In Rhode Island, if you’re seeking to relocate to another State with your minor child or children, here are some of the factors the Court considers:

(1) The nature, quality, extent of involvement, and duration of the child’s relationship with the parent proposing to relocate and with the non-relocating parent.

(2) The reasonable likelihood that the relocation will enhance the general quality of life for both the child and the parent seeking the relocation, including, but not limited to, economic and emotional benefits, and educational opportunities.

(3) The probable impact that the relocation will have on the child’s physical, educational, and emotional development. Any special needs of the child should also be taken into account in considering this factor.

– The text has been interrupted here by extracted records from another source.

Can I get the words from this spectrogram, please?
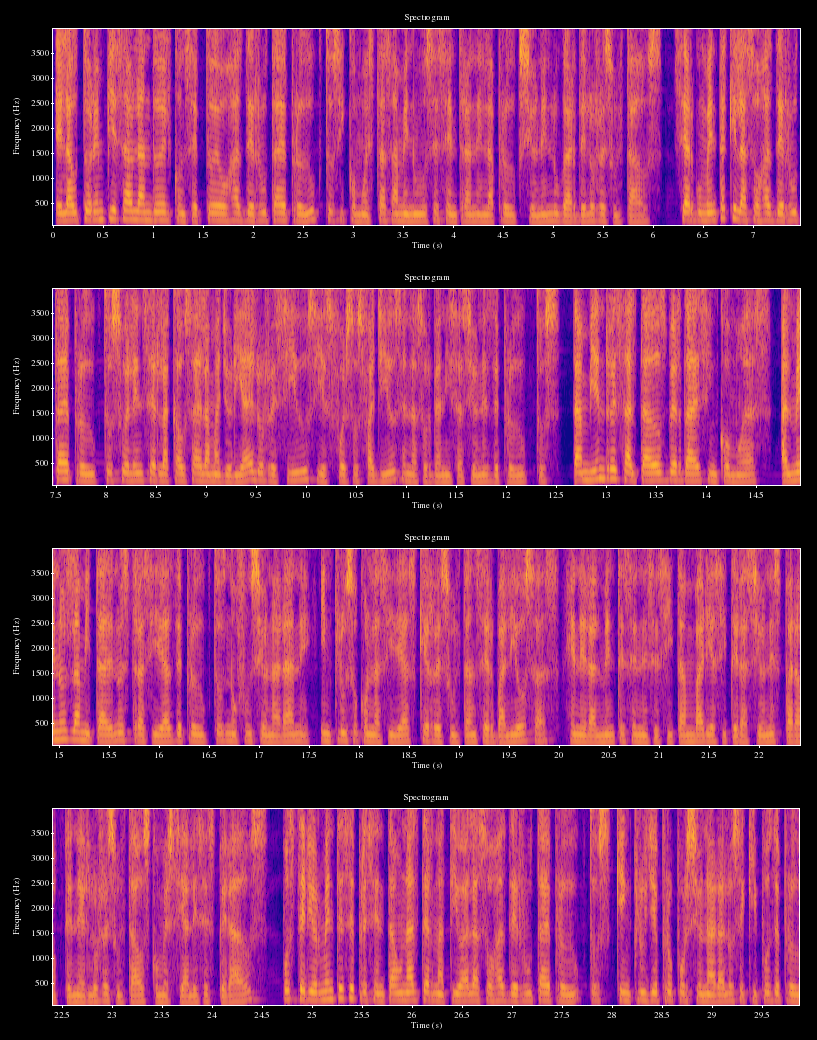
El autor empieza hablando del concepto de hojas de ruta de productos y cómo éstas a menudo se centran en la producción en lugar de los resultados. Se argumenta que las hojas de ruta de productos suelen ser la causa de la mayoría de los residuos y esfuerzos fallidos en las organizaciones de productos. También resalta dos verdades incómodas. Al menos la mitad de nuestras ideas de productos no funcionarán e, incluso con las ideas que resultan ser valiosas, generalmente se necesitan varias iteraciones para obtener los resultados comerciales esperados. Posteriormente se presenta una alternativa a las hojas de ruta de productos que incluye proporcionar a los equipos de productos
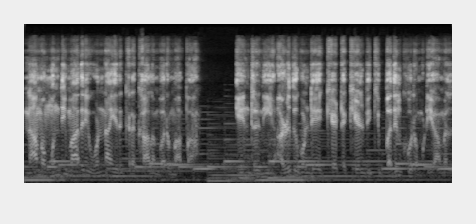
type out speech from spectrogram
நாம முந்தி மாதிரி ஒன்னா இருக்கிற காலம் வருமாப்பா? என்று நீ அழுது கொண்டே கேட்ட கேள்விக்கு பதில் கூற முடியாமல்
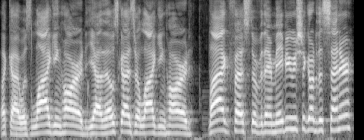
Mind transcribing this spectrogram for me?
That guy was lagging hard. Yeah, those guys are lagging hard. Lag fest over there. Maybe we should go to the center?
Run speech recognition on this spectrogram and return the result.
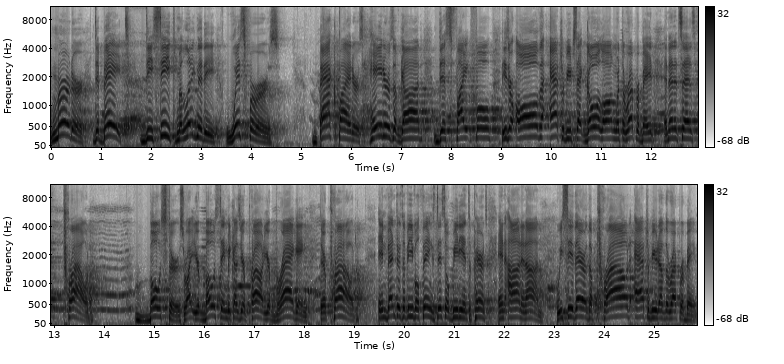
murder, debate, deceit, malignity, whisperers, backbiters, haters of God, despiteful. These are all the attributes that go along with the reprobate. And then it says proud. Boasters, right? You're boasting because you're proud. You're bragging. They're proud. Inventors of evil things, disobedient to parents, and on and on. We see there the proud attribute of the reprobate.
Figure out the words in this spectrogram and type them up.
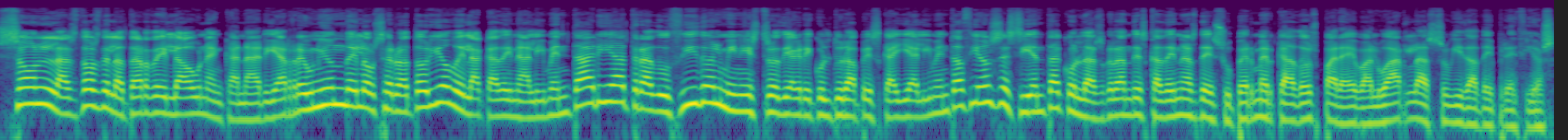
Son las 2 de la tarde y la una en Canarias. Reunión del Observatorio de la Cadena Alimentaria. Traducido, el ministro de Agricultura, Pesca y Alimentación se sienta con las grandes cadenas de supermercados para evaluar la subida de precios.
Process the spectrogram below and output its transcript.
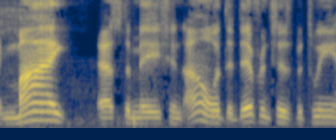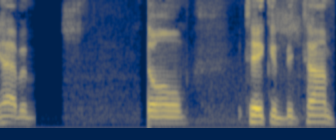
in my estimation, I don't know what the difference is between having dome, taking big time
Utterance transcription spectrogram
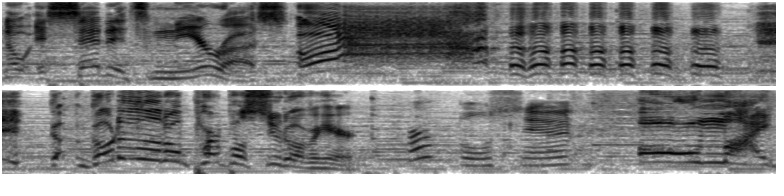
No, it said it's near us. Ah! go, go to the little purple suit over here. Purple suit. Oh my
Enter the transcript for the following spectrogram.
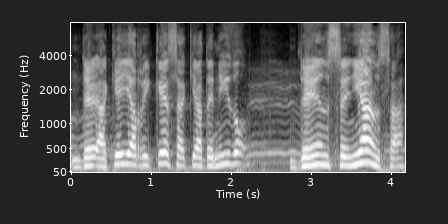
de aquella riqueza que ha tenido de enseñanza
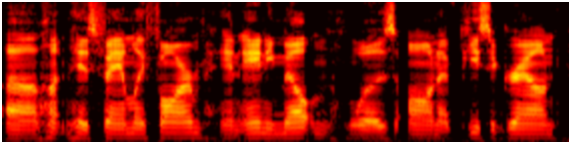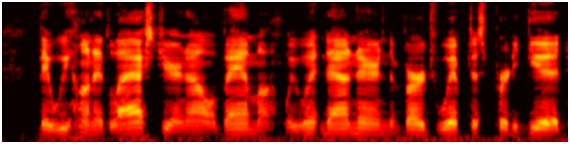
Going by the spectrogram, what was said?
uh, hunting his family farm, and Andy Melton was on a piece of ground that we hunted last year in Alabama. We went down there and the birds whipped us pretty good.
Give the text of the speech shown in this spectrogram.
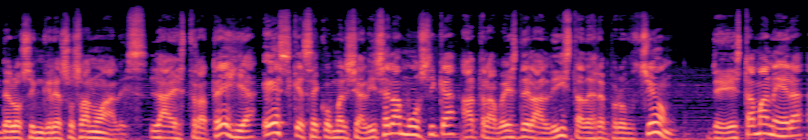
de los ingresos anuales. La estrategia es que se comercialice la música a través de la lista de reproducción. De esta manera,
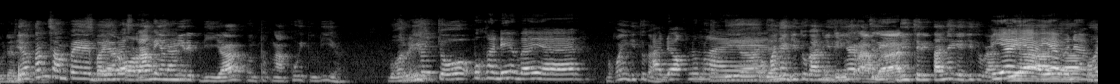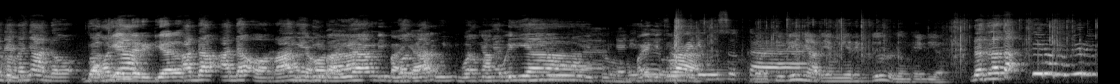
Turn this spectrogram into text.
Udah. dia kan sampai bayar 19 orang detik, yang kan? mirip dia untuk ngaku itu dia Bukan dia, Cok. bukan dia yang bayar pokoknya gitu kan ada oknum Bukan lain dia, pokoknya gitu kan Jadi intinya kerabat. ceri- di ceritanya kayak gitu kan Iya, iya, iya, benar. Pokoknya ceritanya ada bagian pokoknya dari dia lah. ada ada orang Ada yang dibayar dibayar buat ngaku- buat ngakuin dia. Iya, gitu. dan Pokoknya itu gitulah. sampai diusut kan berarti dia nyari yang mirip dulu dong kayak dia Dan ternyata tidak ada mirip.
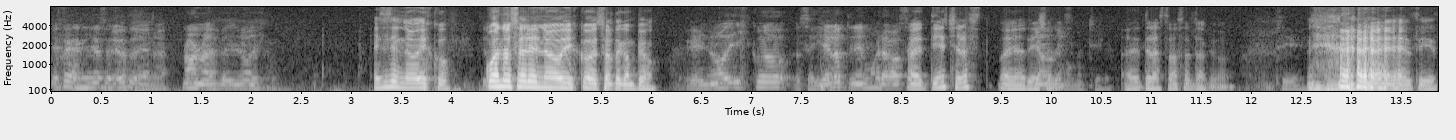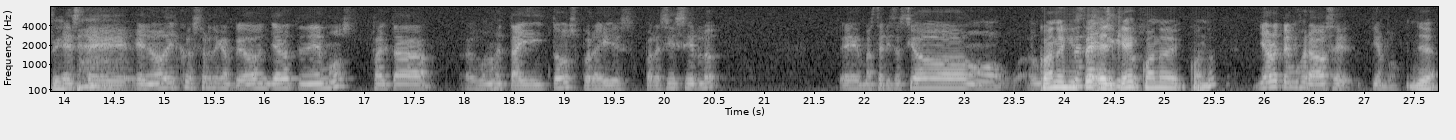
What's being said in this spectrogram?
¿Esta canilla salió todavía no? No, no, es el nuevo disco. Ese es el nuevo disco. ¿Cuándo sale el nuevo disco de Suerte Campeón? El nuevo disco, o sea, ya lo tenemos grabado. A ver, ¿tienes chelas? Todavía no ya tienes no chelas. tengo más chela. A ver, te las tomas al toque. Sí. sí, sí. Este, el nuevo disco de Suerte Campeón ya lo tenemos. Falta algunos detallitos por ahí, es- por así decirlo. Eh, masterización. O, ¿Cuándo dijiste el qué? chiquitos. ¿Cuándo? ¿Cuándo? Ya lo tenemos grabado hace tiempo. Ya.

(4) The feasibility of preserving the relationship between the non-relocating parent and child through suitable visitation arrangements, considering the logistics and financial circumstances of the parties.

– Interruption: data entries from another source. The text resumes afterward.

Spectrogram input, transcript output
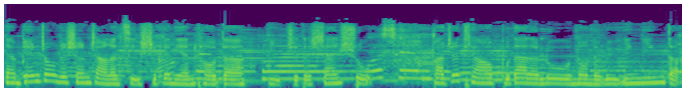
两边种着生长了几十个年头的笔直的杉树，把这条不大的路弄得绿茵茵的。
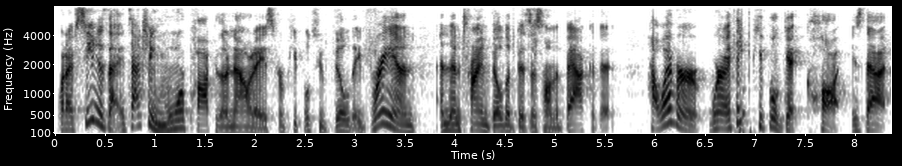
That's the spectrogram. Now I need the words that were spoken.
what I've seen is that it's actually more popular nowadays for people to build a brand and then try and build a business on the back of it. However, where I think people get caught is that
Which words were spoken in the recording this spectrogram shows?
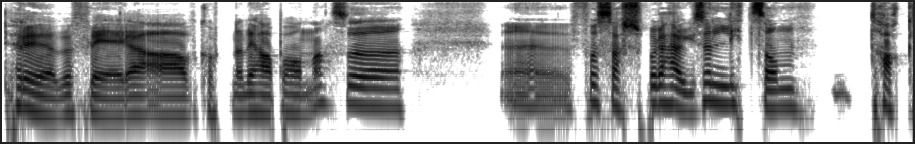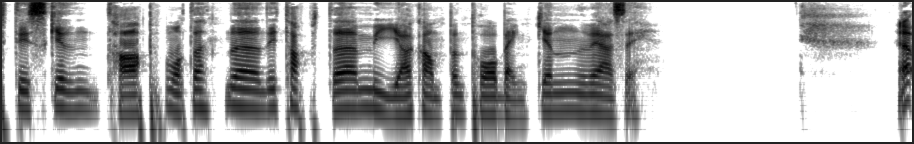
prøver flere av kortene de har på hånda. Så for Sarpsborg og Haugesund litt sånn taktiske tap, på en måte. De, tapte mye av kampen på benken, vil jeg si. Ja,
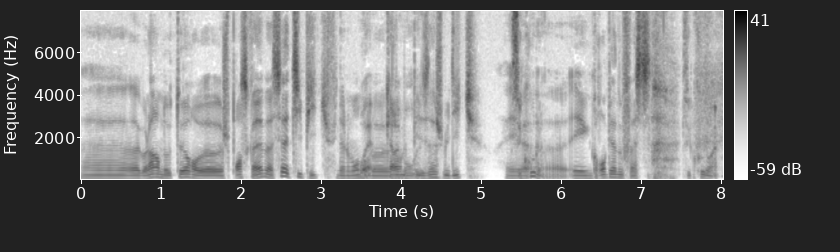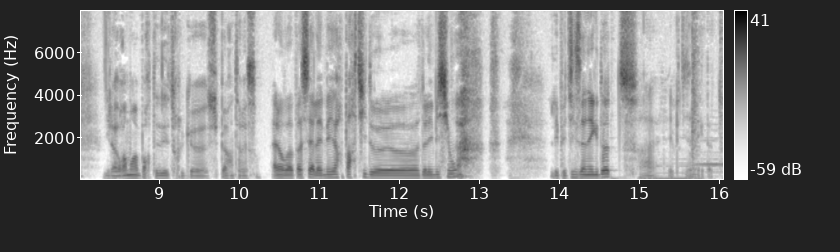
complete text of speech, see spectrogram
Euh, voilà un auteur, euh, je pense quand même assez atypique finalement Ouais, dans, le, dans paysage ludique. C'est cool. euh, et grand bien nous fasse. C'est cool, ouais. Il a vraiment apporté des trucs euh, super intéressants. Allez, on va passer à la meilleure partie de, de l'émission. Les petites anecdotes. Ouais, les petites anecdotes.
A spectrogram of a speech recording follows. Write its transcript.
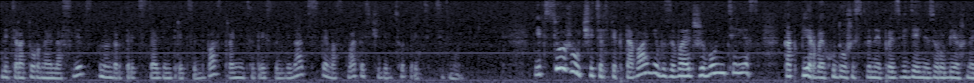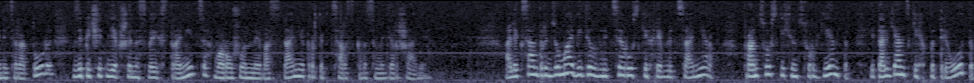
Литературное наследство, номер 3132, страница 312, Москва, 1937. И все же учитель фехтования вызывает живой интерес, как первое художественное произведение зарубежной литературы, запечатлевшее на своих страницах вооруженное восстание против царского самодержавия. Александр Дюма видел в лице русских революционеров, французских инсургентов, итальянских патриотов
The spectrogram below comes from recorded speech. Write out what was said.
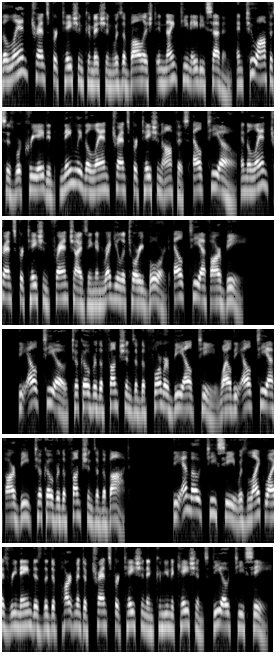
the Land Transportation Commission was abolished in 1987, and two offices were created, namely the Land Transportation Office LTO, and the Land Transportation Franchising and Regulatory Board LTFRB. The LTO took over the functions of the former BLT while the LTFRB took over the functions of the BOT. The MOTC was likewise renamed as the Department of Transportation and Communications DOTC.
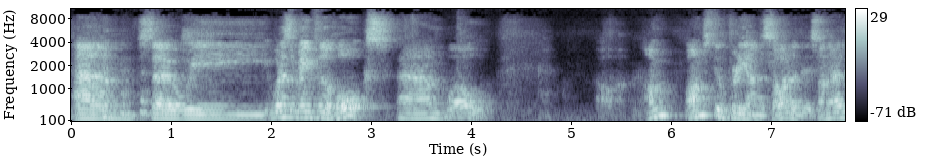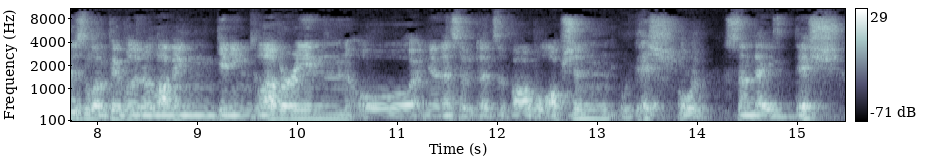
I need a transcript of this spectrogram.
Um, so we, what does it mean for the Hawks? Um, well, I'm I'm still pretty undecided of this. I know there's a lot of people that are loving getting Glover in, or you know that's a that's a viable option, Or Dech. or Sunday Dech.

(5) The existence of extended family or other support systems available to the child in both locations.

(6) Each parent’s reasons for seeking or opposing the relocation.

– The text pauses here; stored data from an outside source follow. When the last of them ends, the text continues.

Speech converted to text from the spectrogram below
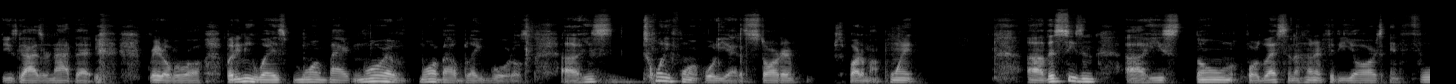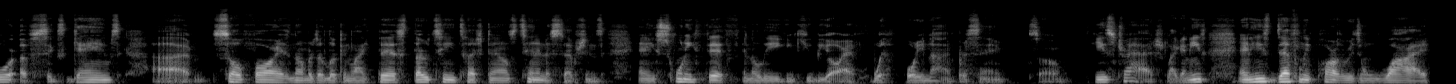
these guys are not that great overall. But anyways, more back, more of more about Blake Bortles. Uh, he's 24 and 40 at a starter. It's part of my point. Uh, this season, uh, he's thrown for less than 150 yards in four of six games. Uh, so far, his numbers are looking like this 13 touchdowns, 10 interceptions, and he's 25th in the league in QBR with 49%. So he's trash. Like, and he's and he's definitely part of the reason why,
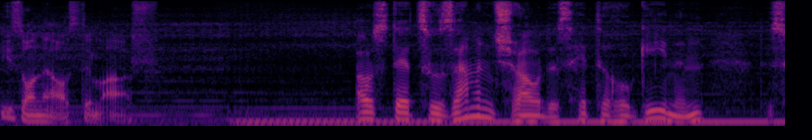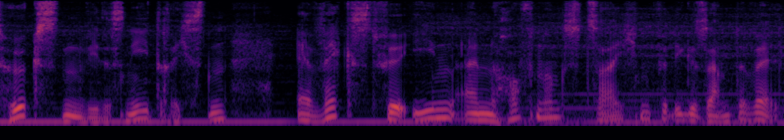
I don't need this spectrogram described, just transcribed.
die Sonne aus dem Arsch. Aus der Zusammenschau des Heterogenen, des Höchsten wie des Niedrigsten, erwächst für ihn ein Hoffnungszeichen für die gesamte Welt.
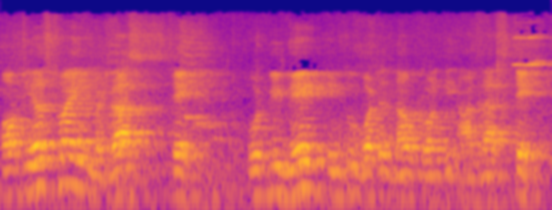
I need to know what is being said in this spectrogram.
of the erstwhile Madras state would be made into what is now called the Andhra state.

(7) In cases of international relocation, the question of whether the country to which the child is to be relocated is a signatory to the Hague Convention on the Civil Aspects of International Child Abduction will be an important consideration.

(8) To the extent that they may be relevant to a relocation inquiry, the Pettinato factors also will be significant.

The Pettintao v, Pettinato factors referenced in item (8), are as follows:

(1) The wishes of the child’s parent or parents regarding the child’s custody.
(2) The reasonable preference of the child, if the court deems the child to be of sufficient intelligence, understanding, and experience to express a preference.
(3) The interaction and interrelationship of the child with the child’s parent or parents, the child’s siblings, and any other person who may significantly affect the child’s best interest.
(4) The child’s adjustment to the child’s home, school, and community.
(5) The mental and physical health of all individuals involved.
(6) The stability of the child’s home environment.
(7) The moral fitness of the child’s parents.
(8) The willingness and ability of each parent to facilitate a close and continuous parent-child relationship between the child and the other parent.

If you need help with a family law issue, including divorce, child custody, child support, or relocation, call us at (401) 861-9900. We can help.